_EXERCISE REQUIREMENTS_
Make an exact copy of the records, and keep the pictures out of it.

_DATA EXTRACTS_
━━━━━━

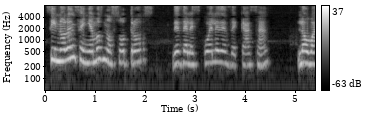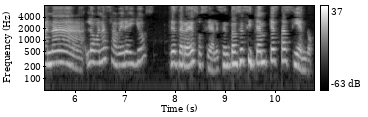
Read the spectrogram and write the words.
si no lo enseñamos nosotros desde la escuela y desde casa, lo van a, lo van a saber ellos desde redes sociales. Entonces, ¿SITEM qué está haciendo?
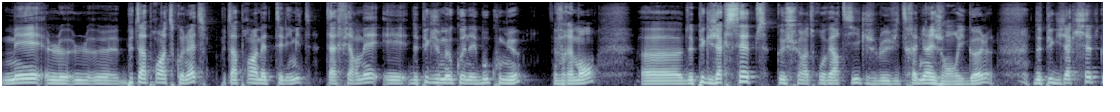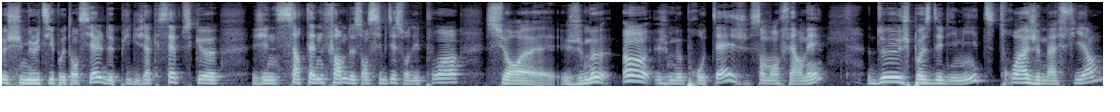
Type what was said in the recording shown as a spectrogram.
Mais le, le plus t'apprends à te connaître, plus t'apprends à mettre tes limites, t'affirmer. Et depuis que je me connais beaucoup mieux, vraiment, euh, depuis que j'accepte que je suis introverti, que je le vis très bien et j'en rigole, depuis que j'accepte que je suis multipotentiel, depuis que j'accepte que j'ai une certaine forme de sensibilité sur des points, sur, euh, je me, un, je me protège sans m'enfermer. 2. Je pose des limites. 3. Je m'affirme.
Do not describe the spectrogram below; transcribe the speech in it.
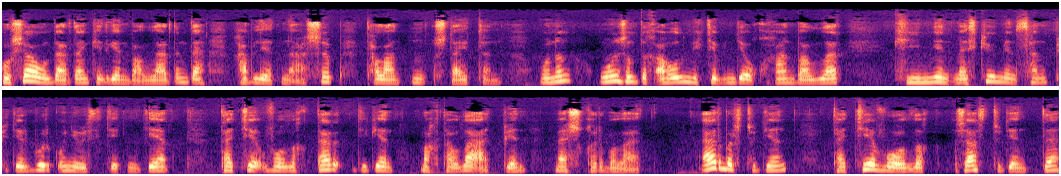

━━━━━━

_SOLUTION TO THE EXERCISE_
Read the spectrogram and write the words.
si no lo enseñamos nosotros desde la escuela y desde casa, lo van a, lo van a saber ellos desde redes sociales. Entonces, ¿SITEM qué está haciendo?
Type what was said in the recording shown as a spectrogram.
Mais le, le plus t'apprends à te connaître, plus t'apprends à mettre tes limites, t'affirmer. Et depuis que je me connais beaucoup mieux, vraiment, euh, depuis que j'accepte que je suis introverti, que je le vis très bien et j'en rigole, depuis que j'accepte que je suis multipotentiel, depuis que j'accepte que j'ai une certaine forme de sensibilité sur des points, sur, euh, je me, un, je me protège sans m'enfermer. 2. Je pose des limites. 3. Je m'affirme.
Do not describe the spectrogram below; transcribe the speech in it.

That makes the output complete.